WORK TO COMPLETE
From the records below, output exactly the lines starting at the line with "What would a" and ending at the line with "For the spectrogram", both of them included, but no pictures.

DATA SUPPLIED
══════════

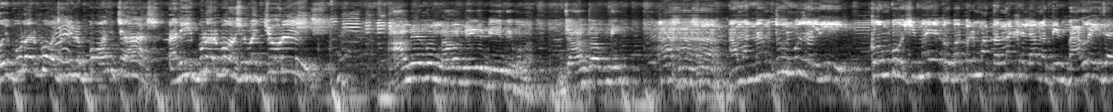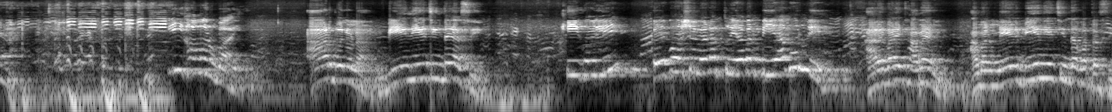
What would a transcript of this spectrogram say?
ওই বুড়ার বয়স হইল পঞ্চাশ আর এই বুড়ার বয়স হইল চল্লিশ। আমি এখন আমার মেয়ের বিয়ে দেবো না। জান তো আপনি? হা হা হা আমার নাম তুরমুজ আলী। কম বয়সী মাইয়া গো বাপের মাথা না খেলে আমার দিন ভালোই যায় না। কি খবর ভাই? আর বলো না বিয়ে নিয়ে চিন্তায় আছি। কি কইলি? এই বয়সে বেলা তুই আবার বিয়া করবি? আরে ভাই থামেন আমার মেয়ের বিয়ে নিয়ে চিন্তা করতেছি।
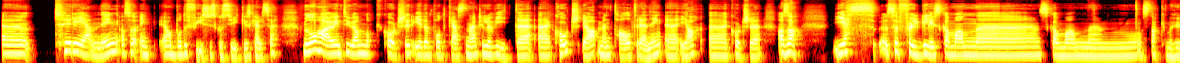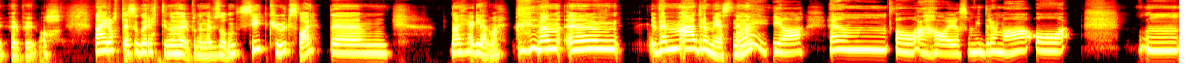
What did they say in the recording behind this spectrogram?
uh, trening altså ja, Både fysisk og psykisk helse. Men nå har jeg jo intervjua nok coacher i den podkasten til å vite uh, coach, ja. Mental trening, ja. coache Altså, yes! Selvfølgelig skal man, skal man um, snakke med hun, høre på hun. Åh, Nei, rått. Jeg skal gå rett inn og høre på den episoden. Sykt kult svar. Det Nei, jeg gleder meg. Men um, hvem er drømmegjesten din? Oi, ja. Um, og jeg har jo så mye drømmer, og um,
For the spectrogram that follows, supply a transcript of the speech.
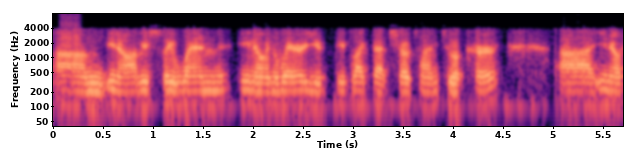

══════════

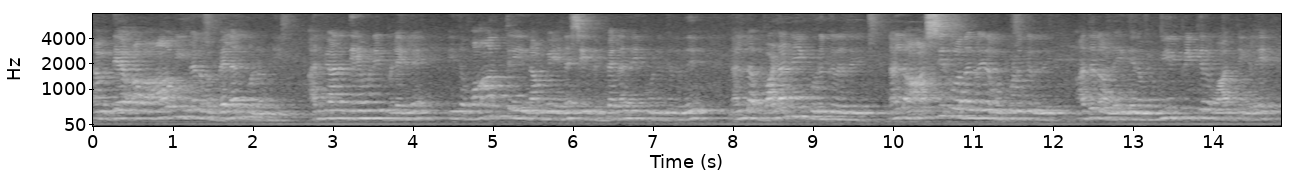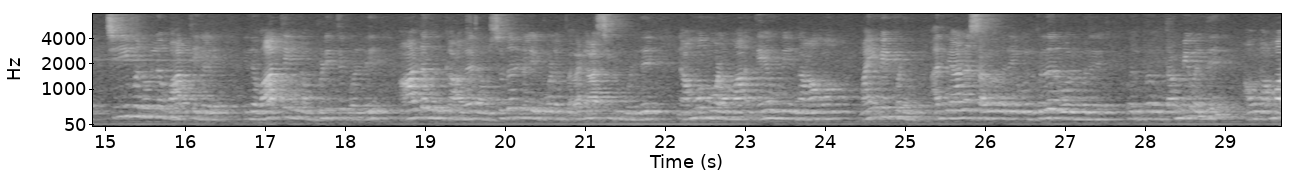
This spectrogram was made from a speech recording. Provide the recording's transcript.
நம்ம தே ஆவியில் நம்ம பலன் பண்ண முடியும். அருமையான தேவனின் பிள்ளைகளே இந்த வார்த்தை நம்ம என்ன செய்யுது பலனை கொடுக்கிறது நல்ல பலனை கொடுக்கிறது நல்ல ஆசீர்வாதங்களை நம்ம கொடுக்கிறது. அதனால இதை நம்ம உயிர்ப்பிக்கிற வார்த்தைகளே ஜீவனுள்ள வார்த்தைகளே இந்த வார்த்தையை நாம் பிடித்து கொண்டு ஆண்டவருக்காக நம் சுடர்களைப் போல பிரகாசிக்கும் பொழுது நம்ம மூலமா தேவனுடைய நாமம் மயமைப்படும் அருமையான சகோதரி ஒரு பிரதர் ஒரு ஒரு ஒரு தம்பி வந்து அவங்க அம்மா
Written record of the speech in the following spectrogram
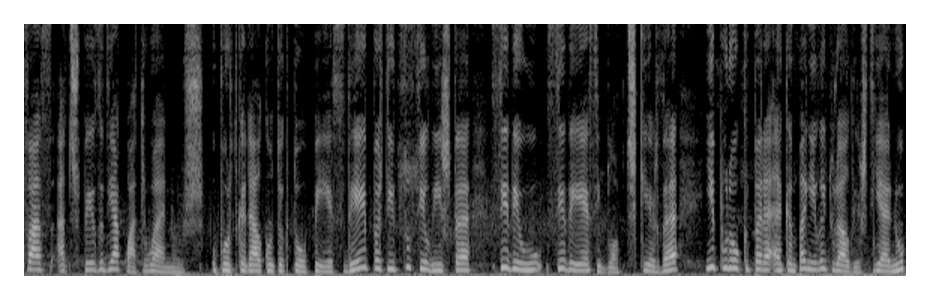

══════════

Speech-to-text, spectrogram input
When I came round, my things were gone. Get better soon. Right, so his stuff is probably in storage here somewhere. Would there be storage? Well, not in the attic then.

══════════

OUTPUT OF THE TASK
What would a transcript of this spectrogram say?
ওই বুড়ার বয়স হইল পঞ্চাশ আর এই বুড়ার বয়স হইল চল্লিশ। আমি এখন আমার মেয়ের বিয়ে দেবো না। জান তো আপনি? হা হা হা আমার নাম তুরমুজ আলী। কম বয়সী মাইয়া গো বাপের মাথা না খেলে আমার দিন ভালোই যায় না। কি খবর ভাই? আর বলো না বিয়ে নিয়ে চিন্তায় আছি। কি কইলি? এই বয়সে বেলা তুই আবার বিয়া করবি? আরে ভাই থামেন আমার মেয়ের বিয়ে নিয়ে চিন্তা করতেছি।
What did they say in the recording behind this spectrogram?
uh, trening altså ja, Både fysisk og psykisk helse. Men nå har jeg jo intervjua nok coacher i den podkasten til å vite uh, coach, ja. Mental trening, ja. coache Altså, yes! Selvfølgelig skal man, skal man um, snakke med hun, høre på hun. Åh, Nei, rått. Jeg skal gå rett inn og høre på den episoden. Sykt kult svar. Det Nei, jeg gleder meg. Men um, hvem er drømmegjesten din? Oi, ja. Um, og jeg har jo så mye drømmer, og um,
For the spectrogram that follows, supply a transcript of the speech.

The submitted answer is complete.